● **Problem**: Going line by line through the listing below, count each line that includes the word "look", and reply with the count only.

● **Supplied records**:
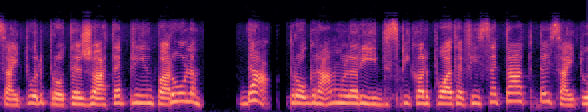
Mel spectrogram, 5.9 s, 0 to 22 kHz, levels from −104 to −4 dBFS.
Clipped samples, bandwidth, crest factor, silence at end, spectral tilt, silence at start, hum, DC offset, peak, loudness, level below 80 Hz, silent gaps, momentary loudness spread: under 0.1%; 12 kHz; 20 dB; 0 s; -3.5 dB/octave; 0 s; none; under 0.1%; -6 dBFS; -25 LUFS; -84 dBFS; none; 7 LU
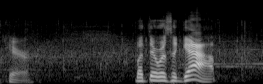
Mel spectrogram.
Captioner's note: audience applauding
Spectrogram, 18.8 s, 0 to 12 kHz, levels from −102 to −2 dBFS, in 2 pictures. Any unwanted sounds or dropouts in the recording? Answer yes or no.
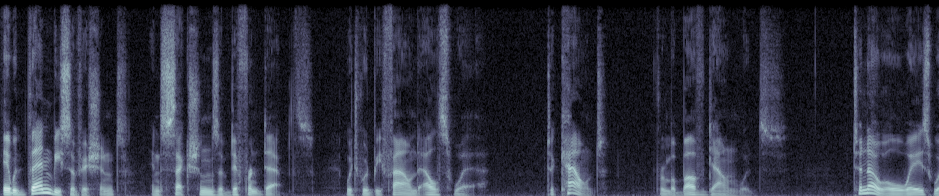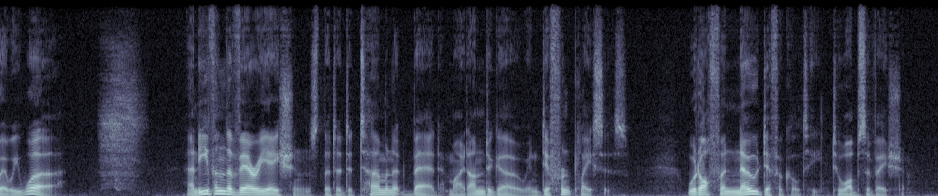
yes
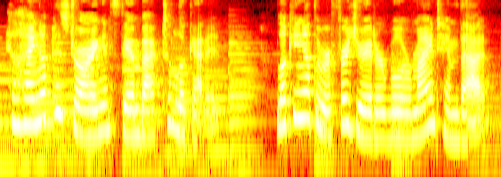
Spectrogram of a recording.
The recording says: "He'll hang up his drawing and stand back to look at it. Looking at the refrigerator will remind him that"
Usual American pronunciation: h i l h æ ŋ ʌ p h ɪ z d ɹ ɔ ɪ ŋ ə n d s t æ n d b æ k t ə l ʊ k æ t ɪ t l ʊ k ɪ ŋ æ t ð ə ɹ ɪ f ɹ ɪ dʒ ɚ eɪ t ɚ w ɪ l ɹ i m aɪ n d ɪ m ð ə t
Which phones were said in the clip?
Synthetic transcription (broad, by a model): h i l h æ ŋ ʌ p h ɪ z d ɹ ɔ ɪ ŋ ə n s t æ n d b æ k t ə l ʊ k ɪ t ɪ t l ʊ k ɪ ŋ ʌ t ð ə ɹ ɪ f ɹ ɪ dʒ ɚ eɪ t ɚ w ɪ l ɹ i m aɪ n d ɪ m ð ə t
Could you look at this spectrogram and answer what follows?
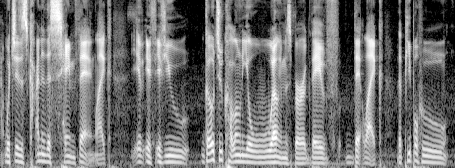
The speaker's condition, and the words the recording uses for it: Stuttering. Yeah, like, you, like, it's like, cause like, I stutter when I talk.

● **Answer for the task**: 2